Independent Study (BMS 795).  The faculty mentors will supervise the student in an independent research project developed based on the results of their individual development plan and their area of emphasis.  Student projects will be completed during the summer semester. 

Public Health Epidemiology (EPID 601).   Examines mortality and morbidity trends, disease and injury models, data sources classification, measures of frequency and association, research design, causal assessment, data interpretation, and screening from an epidemiological perspective. 

Social and Behavioral Theory (SBHS 601).  Role of individual behavior in attaining health.  Integration of the concepts of health education and behavioral science to facilitate changes in health behavior. 

Suggested Electives:

Clinical Research Methods (PUBH 662).  Work with faculty and staff in the Emergency Department of Ruby Memorial Hospital and participate in a variety of research projects. Has a didactic component that focuses on clinical research design and clinical "shifts" in the Emergency Department where students learn how to identify, approach, consent, and enroll patients into clinical studies. Stresses data collection methods, research design, professional responsibility, and independent thinking.  Research techniques that can be applied to a wide variety of cardiovascular, neurological, trauma and social services emergency care research, and experience developing practicum projects.

Drugs: Bench to Market (PHAR 779).  Process of drug discovery to the development of new forms for therapeutic use.  Topics covered include drug design/discovery, pharmacokinetics and dynamics, pharmaceutics, and industry pharmacy.

Environmental Health (OEHS 601).  Responsibilities and roles of public health work force in identifying, managing and preventing casualties from environmental causes in air, water, soil, food, pesticides, and related subjects.  WV policy dilemmas.

Ethical and Regulatory Aspects of Clinical Research (PHAR 758).  History, guidance, and framework for ethical clinical research; IRB review, informed consent and investigator panel; subject selection, coercion and undue inducement and ethics of research with children; risks and benefits, research with adults who cannot consent and participant panel; ethics and international research; ethics of randomized clinical trials, the use of placebo in trials and conflicts of interest; research use of stored tissue and data and incidental findings, and RCR sessions covering topics such as mentoring and research misconduct.  Ethics is emphasized in medical and dental curricula and graduate curricula.

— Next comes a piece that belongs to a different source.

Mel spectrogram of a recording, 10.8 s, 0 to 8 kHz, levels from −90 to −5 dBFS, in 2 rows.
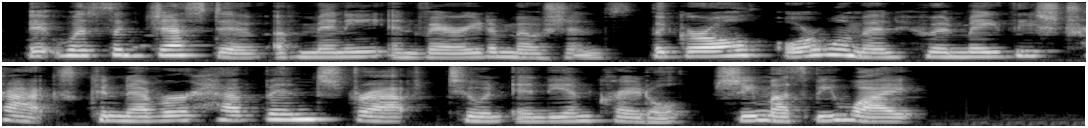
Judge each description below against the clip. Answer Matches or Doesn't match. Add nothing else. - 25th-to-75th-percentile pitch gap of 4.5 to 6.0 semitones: Doesn't match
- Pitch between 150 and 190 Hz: Matches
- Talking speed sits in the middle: Matches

Immunology and Biotechnology (PHAR 709).  Basic functions of the immune system, pharmaceutical applications of biotechnology, and introduction to chemotherapy of infections.

Molecular Diagnosis in Public Health (OEHS 770).  Overview of interdisciplinary approaches in molecular diagnosis and prognosis for personalized patient care.  Knowledge of genome-wide association studies.  Description of methodologies in applying gene profiling for personalized therapy.  Latest advances in molecular biology, cell biology, pharmacology, high throughput microarrays, translational and pre-clinical research, and commonly used biostatistics techniques and bioinformatics tools.  Techniques for research design, data retrieval from public databases (i.e., GEO, NCBI, SEER, and ONCOMINE), and experimental analysis and interpretation.

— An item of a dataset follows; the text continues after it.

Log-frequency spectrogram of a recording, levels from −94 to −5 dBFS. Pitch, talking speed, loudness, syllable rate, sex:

Pathology and Anatomy (PATH 603).  Gross and microscopic human anatomy including embryology, histology and microanatomy lab.  Anatomy is taught in the 1st-year curricula to medical and dental students.

Principles of Clinical Trials (EPID 625).  Core elements of clinical trials and critical evaluation of clinical trial literature; designing original clinical trials and developing grant proposals in clinical trial research.

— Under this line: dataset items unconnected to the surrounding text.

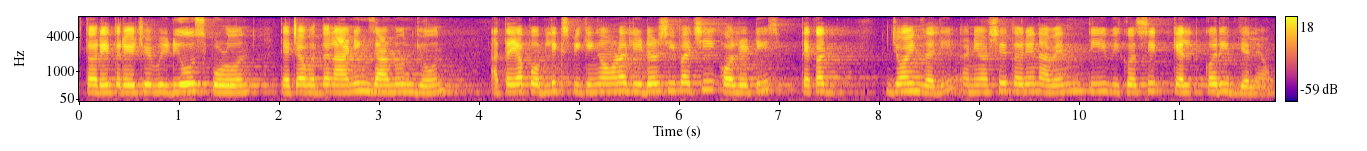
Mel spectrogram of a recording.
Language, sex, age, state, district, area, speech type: Goan Konkani, female, 18-30, Goa, Bardez, urban, spontaneous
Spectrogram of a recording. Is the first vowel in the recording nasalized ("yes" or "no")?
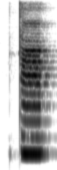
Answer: yes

Public Health Toxicology (OEHS 622).  Principles of toxicology that pertain to human health and the environment and integration of these principles into public health practice.

Graduate Physiology (PSIO 750).  Survey of quantitative level of basic concepts and experimental approaches to cellular, endocrine, and neural mechanisms controlling physiological processes.